As finishers crossed the line of this year’s Dublin marathon they promised themselves never to put their bodies, minds and families through it again. The race was long and arduous – and the training took hundreds of hours over several months. All the questions and doubts have been answered, the relief was welcomed and the pain and the effort were over. The extraordinary levels of self-sacrifice, dedication, and time management were ended. But by the point they picked up their post race banana and finishers t-shirt they were planning their next race so they can again ask themselves more questions……. Can I ……Could I…..? Will I?
After a great race – you want to capitalize on your fitness and continue to set new personal bests, after a disappointing race, the last thing on your mind is resting; rather, you want revenge and you’re anxious to get back racing as soon as possible. But before running again, marathoners need to allow their bodies and minds to recover from the tremendous physical and psychological accomplishment of running 26.2 miles. Denying the body time to fully recover after a marathon often leads to overtraining and injuries. Muscles, tendons, ligaments, and every physiological system are challenged when running a marathon. It doesn’t matter if you smashed a personal best or struggled to walk to the finish, 26.2 miles is a long way to go and your body endures tremendous physical pressure, even in the absence of soreness. Both the intensive training and the marathon itself, cause muscle fibre damage that significantly impairs the power and resilience of the musculoskeletal system. It is clear that muscles are undoubtedly weakened and need extensive recovery times before returning to full training or racing (Hikida et al., 1983) Cellular damage after the marathon is best measured by the presence and production of creatinine kinase (CK) — a marker that indicates damage to skeletal and cardiac tissue — and increased myoglobin levels in the blood stream. CK damage persists for more than seven days post-marathon while the presence of myoglobin in the bloodstream can be detected for 3-4 days post race. (Tsai et al., 2001; Smith et al., 2004). The importance of properly recovering is further highlighted by the increased risk of sickness marathoners face caused a drop in immune function during intense training which makes them more vulnerable to infections. (HEATH et al., 1991; Mackinnon, 2000)
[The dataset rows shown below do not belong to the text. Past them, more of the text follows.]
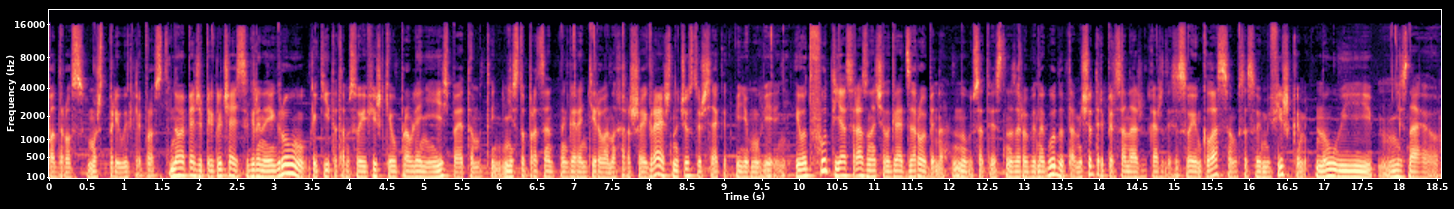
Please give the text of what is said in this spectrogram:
подрос. Может, привыкли просто. Но опять же, переключаясь с игры на игру, какие-то там свои фишки управления есть, поэтому ты не стопроцентно гарантированно хорошо играешь, но чувствуешь себя как минимум увереннее. И вот в фут я сразу начал играть за Робина. Ну, соответственно, за Робина Гуда. Там еще три персонажа, каждый со своим классом, со своими фишками. Ну и, не знаю,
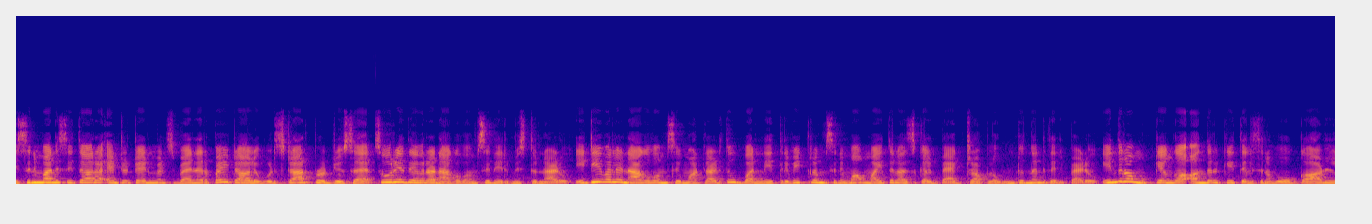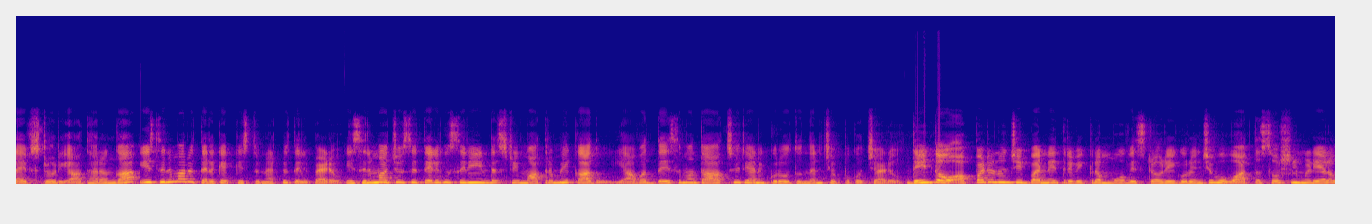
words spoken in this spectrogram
ఈ సినిమాని సితారా ఎంటర్టైన్మెంట్స్ బ్యానర్ పై Tollywood star producer Suryadevara Nagavamsi నిర్మిస్తున్నాడు. ఇటీవలే నాగవంశీ మాట్లాడుతూ బన్నీ త్రివిక్రమ్ సినిమా మైథలాజికల్ బ్యాక్ డ్రాప్లో ఉంటుందని తెలిపాడు. ఇందులో ముఖ్యంగా అందరికీ తెలిసిన ఓ గాడ్ లైఫ్ స్టోరీ ఆధారంగా ఈ సినిమాను తెరకెక్కిస్తున్నట్టు తెలిపాడు. ఈ సినిమా చూసి తెలుగు సినీ ఇండస్ట్రీ మాత్రమే కాదు యావత్ దేశమంతా ఆశ్చర్యానికి గురవుతుందని చెప్పుకొచ్చాడు. దీంతో అప్పటి నుంచి బన్నీ త్రివిక్రమ్ మూవీ స్టోరీ గురించి ఓ వార్త సోషల్ మీడియాలో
But how long does it take to recover? No one really knows, it’s very dependent on the individual, but certainly the evidence from a cellular level suggests 7-10 days of little or no running. The best method to return running appears to be to spend two to three weeks after a marathon doing a reverse taper. Before a race, most athletes taper by gradually decreasing the intensity and duration of their workouts. After a race, do it in reverse. But this is just the body, sometimes the mind can take longer………. But it will recover and you will run again!
HEATH GW, FORD ES, CRAVEN TE, MACERA CA, JACKSON KL & PATE RR. (1991). Exercise and the incidence of upper respiratory tract infections. Medicine & Science in Sports & Exercise 23, 152-157.
Hikida RS, Staron RS, Hagerman FC, Sherman WM & Costill DL. (1983). Muscle fiber necrosis associated with human marathon runners. J Neurol Sci 59, 185-203.
Mackinnon LT. (2000). Chronic exercise training effects on immune function. Med Sci Sports Exerc 32, S369-376.
Smith JE, Garbutt G, Lopes P & Pedoe DT. (2004). Effects of prolonged strenuous exercise (marathon running) on biochemical and haematological markers used in the investigation of patients in the emergency department. Br J Sports Med 38, 292-294.
Tsai K, Hsu TG, Hsu KM, Cheng H, Liu TY, Hsu CF & Kong CW. (2001). Oxidative DNA damage in human peripheral leukocytes induced by massive aerobic exercise. Free Radic Biol Med 31, 1465-1472.